• rose

Feeling the Heat in Chile

Santiago, Chile


As much as we would have loved to see Bolivia, flight/time/money-wise, it made more sense to fly down to Santiago, Chile to start the next part of our adventure.


We arrived into Santiago at 4 in the morning, and the hostel we were staying at was kind enough to let us get some sleep on the couch before we could check in to our room. Surprisingly, we accomplished a lot after just a few hours of sleep! We ate a delicious breakfast at a very Vancouver vegan restaurant, and then continued to peruse around the trendy neighbourhood we were staying in, called Barrio Italia. The streets were lined with designer furniture stores, coffee and ice cream shops, boutique clothing stores, etc. Basically a more upscale version of Main Street in Vancouver. We found ourselves wondering why Calgary didn’t have anything like this! The way the streets were designed, there was one main opening to the street with a long corridor that lead to a number of other stores along the way, and usually an indoor/outdoor cafe at the back. It was such an interesting use of space and design, and we eagerly browsed through the endless corridors to satisfy our curiosity. Santiago felt like a European city; beautiful French architecture, lots of parks and monuments, and many outdoor patios and cafes and boutique shops lining pedestrian-only streets.

That first afternoon we took a walking tour of Santiago. We have taken these free walking tours in a number of cities in South America. Basically you show up, and an English speaking guide takes you and a group of 10-20 other tourists around the city, providing lots of history and context, and pointing out the main things to do and see. We have found these walking tours to be quite interesting, and a good way to get our bearings when we arrive in a city. Most of the tour guides have a University degree in history and are working towards a masters or some other career in tourism, and they are a great resource!

The tour ended near San Cristobal Park, and so we figured since we were there we might as well check it out. The line-up for the cable car was about 45 minutes, so we decided to walk up instead. It was after 6 PM but the sun was still beating down. We watched as tons of local cyclists decked out in spandex powered by us. What a way to spend a Friday night! At the top we took in a view of the whole city. For dinner we tried some typical Chilean food.

The next few days we stayed in the downtown area. Our Airbnb was right around the corner from the Pre-Colombian Art Museum, which is a beautifully designed building.
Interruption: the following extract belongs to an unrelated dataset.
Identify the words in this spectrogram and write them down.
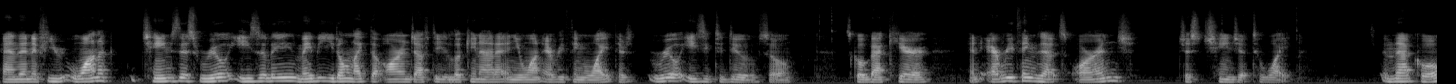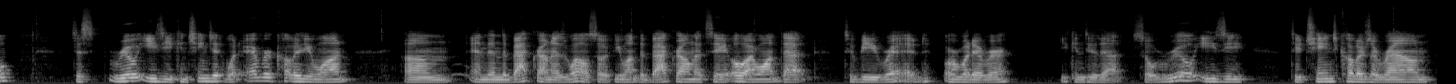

We spent one morning roaming around their art exhibits and imagining the daily life of people who lived in the Pre-Columbian era.

One full day was spent at the mall buying camping gear for the next part of our journey. It was hard to bite the bullet and buy gear when we have a full set of perfectly good quality camping equipment at home...but we really wanted to be able to experience Patagonia to the fullest. We are hoping we can sell our gear to fellow travellers once we are done, although I can already tell Devon has dreams of bringing the tent back to Canada with us...that would be the third tent he owns...we might need to stage an intervention. To give you an idea, within 10 minutes of when we got home from the mall, Devon had set up the sleeping bags, mats, and tent, and let me tell you, it was like seeing a kid on Christmas morning. In the end I think it will be worth the time, effort and money - we will keep you posted!